[SOURCE DATA Boundary: Start]

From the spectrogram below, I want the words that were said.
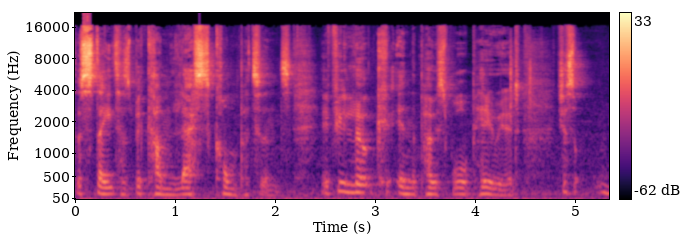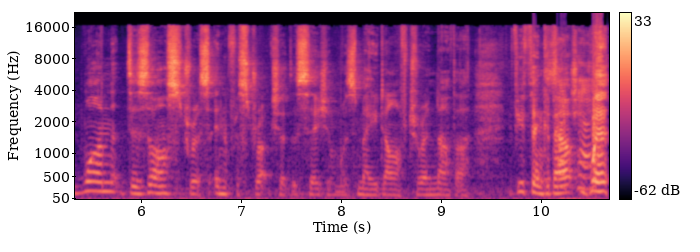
the state has become less competent. If you look in the post war period, just one disastrous infrastructure decision was made after another. If you think about Such as? where,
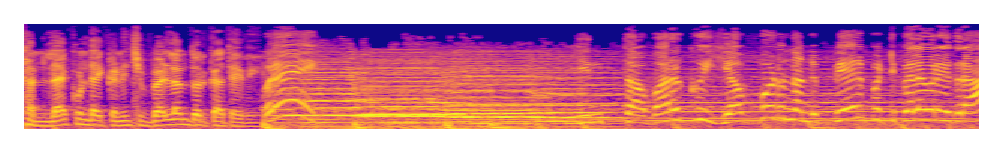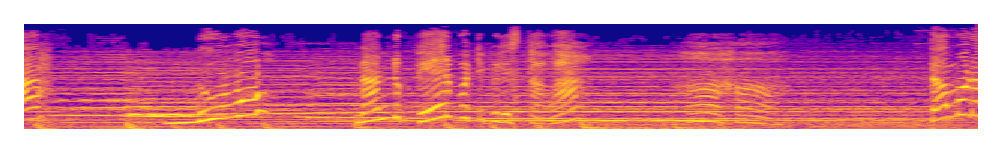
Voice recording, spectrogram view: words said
తను లేకుండా ఇక్కడి నుంచి వెళ్ళం దొరకదేవి ఒరేయ్! ఇంతవరకు ఎవ్వడు నన్ను పేరు పెట్టి పిలవలేదురా. నువ్వు నన్ను పేరు పెట్టి పిలుస్తావా? ఆహా. తమ్ముడు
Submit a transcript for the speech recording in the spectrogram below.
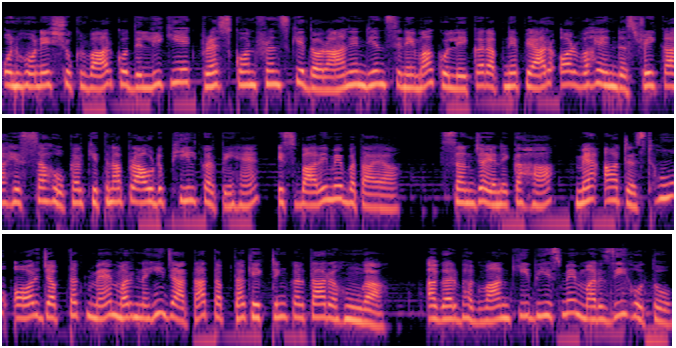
उन्होंने शुक्रवार को दिल्ली की एक प्रेस कॉन्फ्रेंस के दौरान इंडियन सिनेमा को लेकर अपने प्यार और वह इंडस्ट्री का हिस्सा होकर कितना प्राउड फील करते हैं, इस बारे में बताया। संजय ने कहा, मैं आर्टिस्ट हूँ और जब तक मैं मर नहीं जाता तब तक एक्टिंग करता रहूँगा। अगर भगवान की भी इसमें मर्ज़ी हो तो।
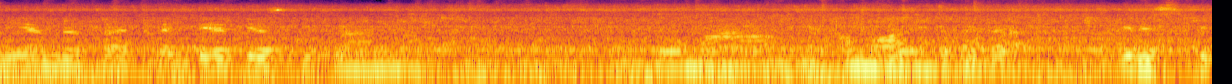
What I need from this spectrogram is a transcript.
మీ అందరితో అయితే నేను షేర్ చేసుకుంటున్నాను అన్నమాట. సో మా అమ్మ వాళ్ళ ఇంటి దగ్గర ఈ రెసిపీ.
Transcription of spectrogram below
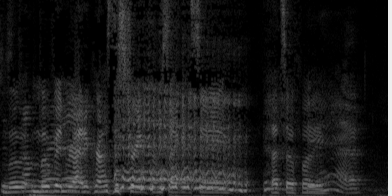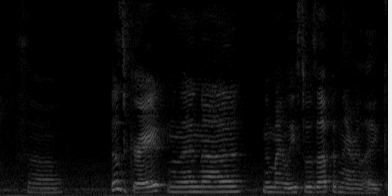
Just Move, jumped moving right, right across the street from Second City. That's so funny. Yeah. So it was great. And then uh, then my lease was up, and they were like,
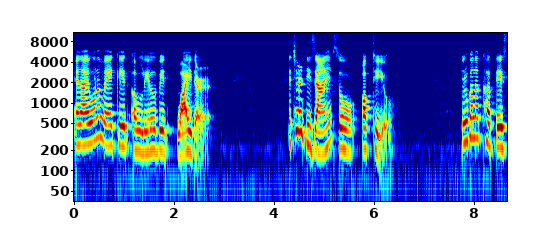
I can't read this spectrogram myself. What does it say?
And I want to make it a little bit wider. It's your design, so up to you. You're gonna cut these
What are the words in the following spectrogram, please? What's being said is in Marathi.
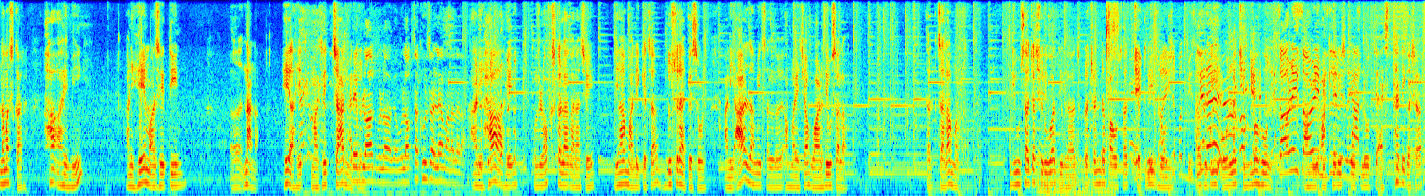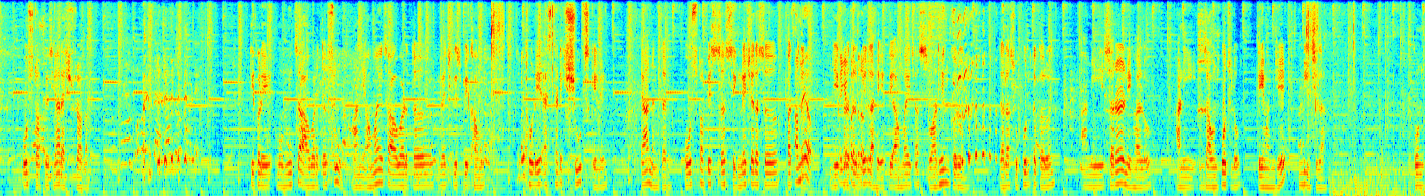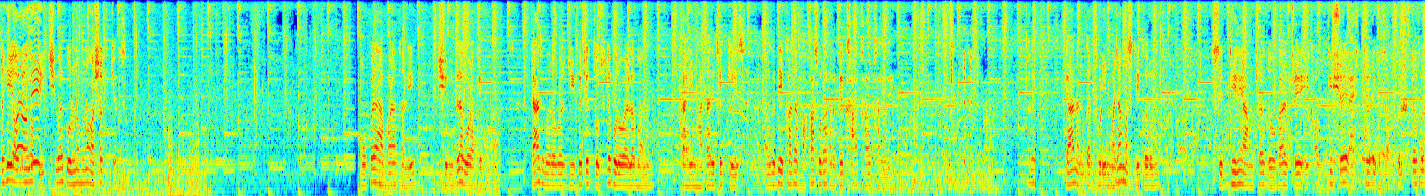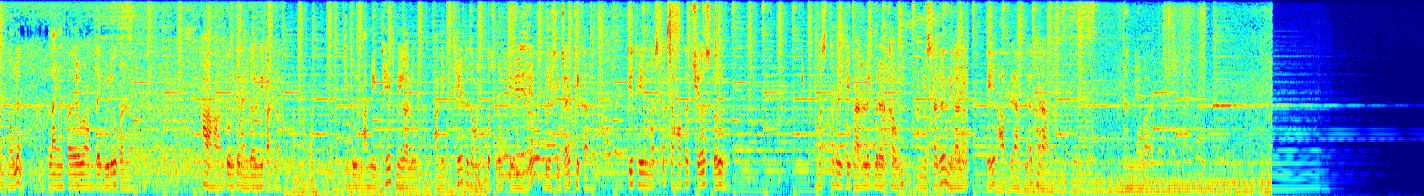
नमस्कार हा आहे मी आणि हे माझे तीन नाना. हे आहेत माझे चार अरे मित्र. ब्लॉग ब्लॉग ब्लॉगचा खूर चढलाय मला जरा. आणि हा आहे व्लॉग्स कलाकाराचे ह्या मालिकेचा दुसरा एपिसोड आणि आज आम्ही चाललोय अमयच्या वाढदिवसाला. तर चला मग. दिवसाच्या सुरुवातीलाच प्रचंड पावसात छत्री घेऊन अगदी ओलं चिंब होऊन सॉरी सॉरी आम्ही अखेरीस पोचलो ते ॲस्थेटिक अशा पोस्ट ऑफिस या रेस्टॉरंटला. तिकडे ओमीचं आवडतं सूप आणि अमयचं आवडतं व्हेज क्रिस्पी खाऊन थोडे ॲस्थेटिक शूट्स केले. त्यानंतर पोस्ट ऑफिसचं सिग्नेचर असं पत्र जे खरं तर पत्र. बिल आहे ते अमयच्या स्वाधीन करून त्याला सुपूर्त करून आम्ही सरळ निघालो आणि जाऊन पोचलो ते म्हणजे बीचला कोणतंही ओमी. बीच शिवाय पूर्ण होणं अशक्यच मोकळ्या आभाळाखाली शिंपल्या गोळा केल्या त्याचबरोबर जिभेचे चोचले पुरवायला म्हणून काही म्हातारीचे केस अगदी एखाद्या बकासुरासारखे खा खा खाल्ले त्यानंतर थोडी मजा मस्ती करून सिद्धीने आमच्या दोघांचे एक अतिशय ॲस्थेटिक असा क्रिस्टोफर नॉलन लाईन फायरवर आमचा एक व्हिडिओ काढला. हां हां दोन तीन अँगलनी काढला. तिथून आम्ही थेट निघालो आणि थेट जाऊन पोचलो ते म्हणजे देशीच्या ठिकाणी. तिथे मस्त चहाचा चेअर्स करून मस्तपैकी गार्लिक ब्रेड खाऊन आम्ही सगळे निघालो. ते आपल्या आपल्या घराला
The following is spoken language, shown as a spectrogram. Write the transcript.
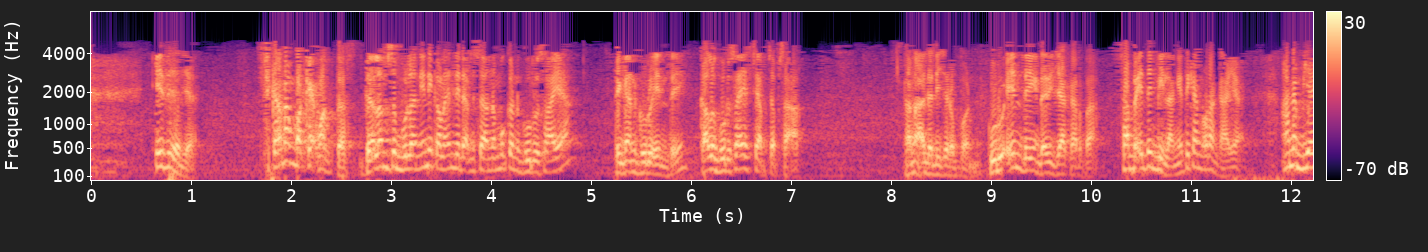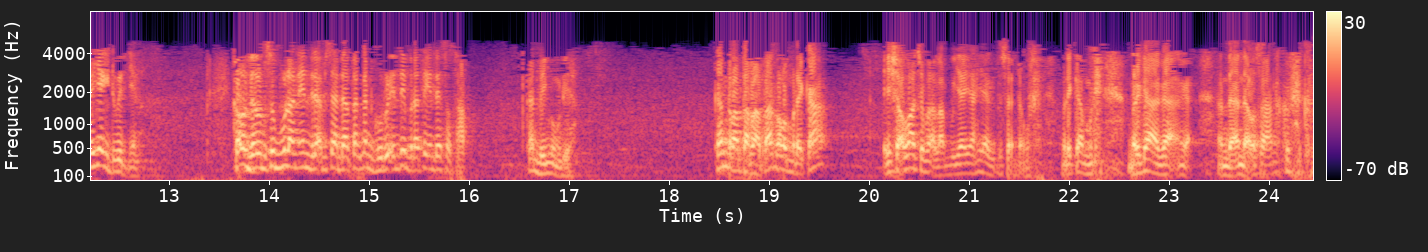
Itu saja. Sekarang pakai waktu. Dalam sebulan ini kalau ente tidak bisa menemukan guru saya, dengan guru ente, kalau guru saya siap-siap saat. Karena ada di Cirebon. Guru ente yang dari Jakarta. Sampai ente bilang, ente kan orang kaya. Anda biayai duitnya. Kalau dalam sebulan ente tidak bisa datangkan guru ente, berarti ente sesat. Kan bingung dia. Kan rata-rata kalau mereka Insya Allah coba lah Bu Yahya gitu saja. Mereka mereka agak enggak anda anda usah ragu-ragu.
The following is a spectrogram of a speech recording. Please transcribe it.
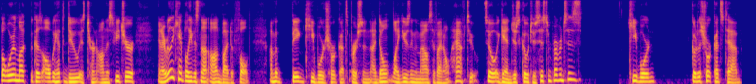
But we're in luck because all we have to do is turn on this feature and I really can't believe it's not on by default. I'm a big keyboard shortcuts person. I don't like using the mouse if I don't have to. So again, just go to System Preferences, Keyboard, go to the Shortcuts tab,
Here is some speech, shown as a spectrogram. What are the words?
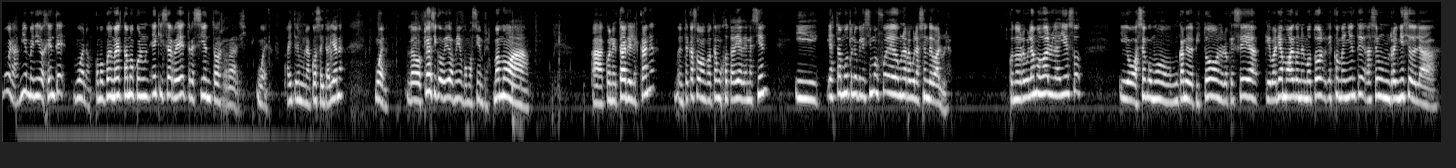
Buenas, bienvenidos gente. Bueno, como pueden ver estamos con un XRE 300 Rally. Bueno, ahí tenemos una cosa italiana. Bueno, los clásicos videos míos como siempre. Vamos a, conectar el escáner. En este caso vamos a conectar un JDA de M100. Y esta moto lo que le hicimos fue una regulación de válvulas. Cuando regulamos válvulas y eso, y, o hacer como un cambio de pistón o lo que sea, que variamos algo en el motor, es conveniente hacer un reinicio de la,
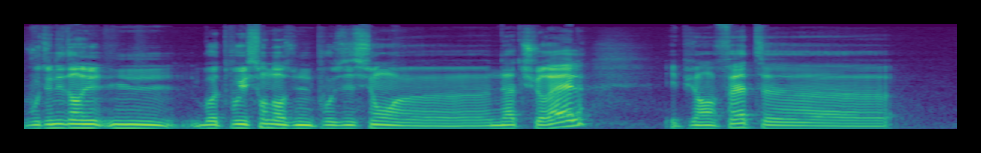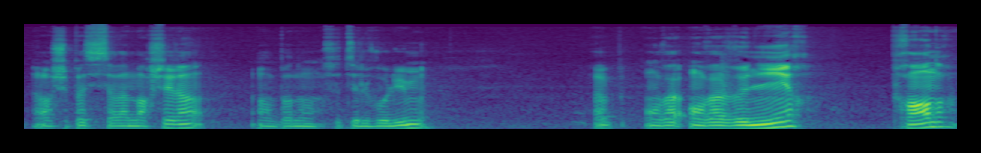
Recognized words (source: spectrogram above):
vous tenez dans une, votre position dans une position euh, naturelle et puis en fait, alors je sais pas si ça va marcher là, pardon c'était le volume, on, va, on va venir prendre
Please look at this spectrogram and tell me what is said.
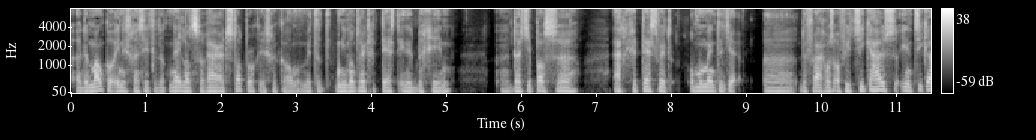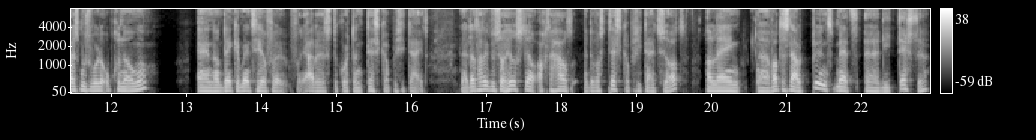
de manko in is gaan zitten dat Nederland zo raar uit Stadblok is gekomen. Met dat niemand werd getest in het begin. Dat je pas eigenlijk getest werd op het moment dat je de vraag was of je het ziekenhuis, in het ziekenhuis moest worden opgenomen. En dan denken mensen heel veel van ja, er is tekort aan testcapaciteit. Nou, dat had ik dus al heel snel achterhaald. Er was testcapaciteit zat. Alleen, wat is nou het punt met die testen?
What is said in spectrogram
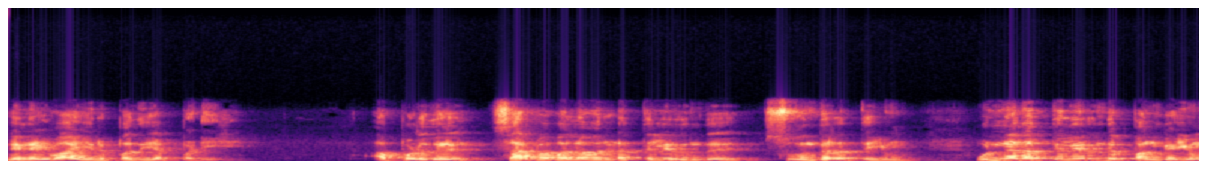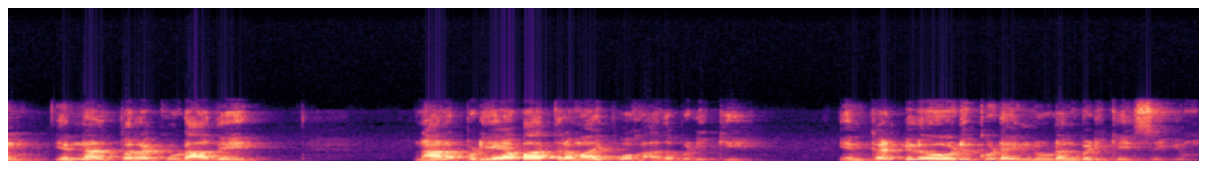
நினைவாயிருப்பது எப்படி? அப்பொழுது சர்வ வல்லவரிடத்தில் இருந்து சுதந்திரத்தையும் உன்னதத்தில் இருந்து பங்கையும் என்னால் பெறக்கூடாதே. நான் அப்படியே அபாத்திரமாய் போகாதபடிக்கு என் கண்களோடு கூட இன்று உடன்படிக்கை செய்யும்.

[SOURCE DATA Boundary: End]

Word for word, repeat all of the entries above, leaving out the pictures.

*ANSWER BOX*
From the spectrogram below, I want the words that were said.
the state has become less competent. If you look in the post war period, just one disastrous infrastructure decision was made after another. If you think about Such as? where,
Voice recording, spectrogram view: words said
తను లేకుండా ఇక్కడి నుంచి వెళ్ళం దొరకదేవి ఒరేయ్! ఇంతవరకు ఎవ్వడు నన్ను పేరు పెట్టి పిలవలేదురా. నువ్వు నన్ను పేరు పెట్టి పిలుస్తావా? ఆహా. తమ్ముడు
Submit a transcript for the speech recording in the spectrogram below.
उन्होंने शुक्रवार को दिल्ली की एक प्रेस कॉन्फ्रेंस के दौरान इंडियन सिनेमा को लेकर अपने प्यार और वह इंडस्ट्री का हिस्सा होकर कितना प्राउड फील करते हैं, इस बारे में बताया। संजय ने कहा, मैं आर्टिस्ट हूँ और जब तक मैं मर नहीं जाता तब तक एक्टिंग करता रहूँगा। अगर भगवान की भी इसमें मर्ज़ी हो तो।
What I need from this spectrogram is a transcript.
మీ అందరితో అయితే నేను షేర్ చేసుకుంటున్నాను అన్నమాట. సో మా అమ్మ వాళ్ళ ఇంటి దగ్గర ఈ రెసిపీ.
Transcription of spectrogram below
Just Move, jumped moving right, right across the street from Second City. That's so funny. Yeah. So it was great. And then uh, then my lease was up, and they were like,
I can't read this spectrogram myself. What does it say?
And I want to make it a little bit wider. It's your design, so up to you. You're gonna cut these
What are the words in the following spectrogram, please? What's being said is in Marathi.
नमस्कार हा आहे मी आणि हे माझे तीन नाना. हे आहेत माझे चार अरे मित्र. ब्लॉग ब्लॉग ब्लॉगचा खूर चढलाय मला जरा. आणि हा आहे व्लॉग्स कलाकाराचे ह्या मालिकेचा दुसरा एपिसोड आणि आज आम्ही चाललोय अमयच्या वाढदिवसाला. तर चला मग. दिवसाच्या सुरुवातीलाच प्रचंड पावसात छत्री घेऊन अगदी ओलं चिंब होऊन सॉरी सॉरी आम्ही अखेरीस पोचलो ते ॲस्थेटिक अशा पोस्ट ऑफिस या रेस्टॉरंटला. तिकडे ओमीचं आवडतं सूप आणि अमयचं आवडतं व्हेज क्रिस्पी खाऊन थोडे ॲस्थेटिक शूट्स केले. त्यानंतर पोस्ट ऑफिसचं सिग्नेचर असं पत्र जे खरं तर पत्र. बिल आहे ते अमयच्या स्वाधीन करून त्याला सुपूर्त करून आम्ही सरळ निघालो आणि जाऊन पोचलो ते म्हणजे बीचला कोणतंही ओमी. बीच शिवाय पूर्ण होणं अशक्यच मोकळ्या आभाळाखाली शिंपल्या गोळा केल्या त्याचबरोबर जिभेचे चोचले पुरवायला म्हणून काही म्हातारीचे केस अगदी एखाद्या बकासुरासारखे खा खा खाल्ले त्यानंतर थोडी मजा मस्ती करून सिद्धीने आमच्या दोघांचे एक अतिशय ॲस्थेटिक असा क्रिस्टोफर नॉलन लाईन फायरवर आमचा एक व्हिडिओ काढला. हां हां दोन तीन अँगलनी काढला. तिथून आम्ही थेट निघालो आणि थेट जाऊन पोचलो ते म्हणजे देशीच्या ठिकाणी. तिथे मस्त चहाचा चेअर्स करून मस्तपैकी गार्लिक ब्रेड खाऊन आम्ही सगळे निघालो. ते आपल्या आपल्या घराला
The following is spoken language, shown as a spectrogram. Write the transcript.
Itu saja. Sekarang pakai waktu. Dalam sebulan ini kalau ente tidak bisa menemukan guru saya, dengan guru ente, kalau guru saya siap-siap saat. Karena ada di Cirebon. Guru ente yang dari Jakarta. Sampai ente bilang, ente kan orang kaya. Anda biayai duitnya. Kalau dalam sebulan ente tidak bisa datangkan guru ente, berarti ente sesat. Kan bingung dia. Kan rata-rata kalau mereka Insya Allah coba lah Bu Yahya gitu saja. Mereka mereka agak enggak anda anda usah ragu-ragu.
The following is a spectrogram of a speech recording. Please transcribe it.
But we're in luck because all we have to do is turn on this feature and I really can't believe it's not on by default. I'm a big keyboard shortcuts person. I don't like using the mouse if I don't have to. So again, just go to System Preferences, Keyboard, go to the Shortcuts tab,
Here is some speech, shown as a spectrogram. What are the words?
Buenas, bienvenidos gente. Bueno, como pueden ver estamos con un XRE 300 Rally. Bueno, ahí tenemos una cosa italiana. Bueno, los clásicos videos míos como siempre. Vamos a, conectar el escáner. En este caso vamos a conectar un JDA de M100. Y esta moto lo que le hicimos fue una regulación de válvulas. Cuando regulamos válvulas y eso, y, o hacer como un cambio de pistón o lo que sea, que variamos algo en el motor, es conveniente hacer un reinicio de la,
Recognized words (source: spectrogram above):
vous tenez dans une, votre position dans une position euh, naturelle et puis en fait, alors je sais pas si ça va marcher là, pardon c'était le volume, on, va, on va venir prendre
Please look at this spectrogram and tell me what is said.
de manko in is gaan zitten dat Nederland zo raar uit Stadblok is gekomen. Met dat niemand werd getest in het begin. Dat je pas eigenlijk getest werd op het moment dat je de vraag was of je het ziekenhuis, in het ziekenhuis moest worden opgenomen. En dan denken mensen heel veel van ja, er is tekort aan testcapaciteit. Nou, dat had ik dus al heel snel achterhaald. Er was testcapaciteit zat. Alleen, wat is nou het punt met die testen?
What is said in spectrogram
நினைவாயிருப்பது எப்படி? அப்பொழுது சர்வ வல்லவரிடத்தில் இருந்து சுதந்திரத்தையும் உன்னதத்தில் இருந்து பங்கையும் என்னால் பெறக்கூடாதே. நான் அப்படியே அபாத்திரமாய் போகாதபடிக்கு என் கண்களோடு கூட இன்று உடன்படிக்கை செய்யும்.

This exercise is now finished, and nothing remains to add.